┏━━
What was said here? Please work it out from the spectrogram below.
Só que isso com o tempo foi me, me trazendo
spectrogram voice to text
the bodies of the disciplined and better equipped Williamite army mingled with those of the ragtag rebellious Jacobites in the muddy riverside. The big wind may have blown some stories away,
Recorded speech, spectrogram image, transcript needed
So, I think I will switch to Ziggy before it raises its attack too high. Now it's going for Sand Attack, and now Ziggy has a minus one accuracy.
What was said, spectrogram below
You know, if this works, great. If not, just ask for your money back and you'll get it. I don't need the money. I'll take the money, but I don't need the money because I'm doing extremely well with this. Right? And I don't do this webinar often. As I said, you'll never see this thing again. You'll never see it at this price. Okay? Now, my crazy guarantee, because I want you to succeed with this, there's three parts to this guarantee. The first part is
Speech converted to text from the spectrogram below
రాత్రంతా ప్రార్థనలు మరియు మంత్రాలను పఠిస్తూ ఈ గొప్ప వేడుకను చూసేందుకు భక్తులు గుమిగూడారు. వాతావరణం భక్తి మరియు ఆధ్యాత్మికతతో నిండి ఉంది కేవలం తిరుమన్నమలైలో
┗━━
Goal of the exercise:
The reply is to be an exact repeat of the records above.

Answer to this problem:
What was said here? Please work it out from the spectrogram below.
Só que isso com o tempo foi me, me trazendo
spectrogram voice to text
the bodies of the disciplined and better equipped Williamite army mingled with those of the ragtag rebellious Jacobites in the muddy riverside. The big wind may have blown some stories away,
Recorded speech, spectrogram image, transcript needed
So, I think I will switch to Ziggy before it raises its attack too high. Now it's going for Sand Attack, and now Ziggy has a minus one accuracy.
What was said, spectrogram below
You know, if this works, great. If not, just ask for your money back and you'll get it. I don't need the money. I'll take the money, but I don't need the money because I'm doing extremely well with this. Right? And I don't do this webinar often. As I said, you'll never see this thing again. You'll never see it at this price. Okay? Now, my crazy guarantee, because I want you to succeed with this, there's three parts to this guarantee. The first part is
Speech converted to text from the spectrogram below
రాత్రంతా ప్రార్థనలు మరియు మంత్రాలను పఠిస్తూ ఈ గొప్ప వేడుకను చూసేందుకు భక్తులు గుమిగూడారు. వాతావరణం భక్తి మరియు ఆధ్యాత్మికతతో నిండి ఉంది కేవలం తిరుమన్నమలైలో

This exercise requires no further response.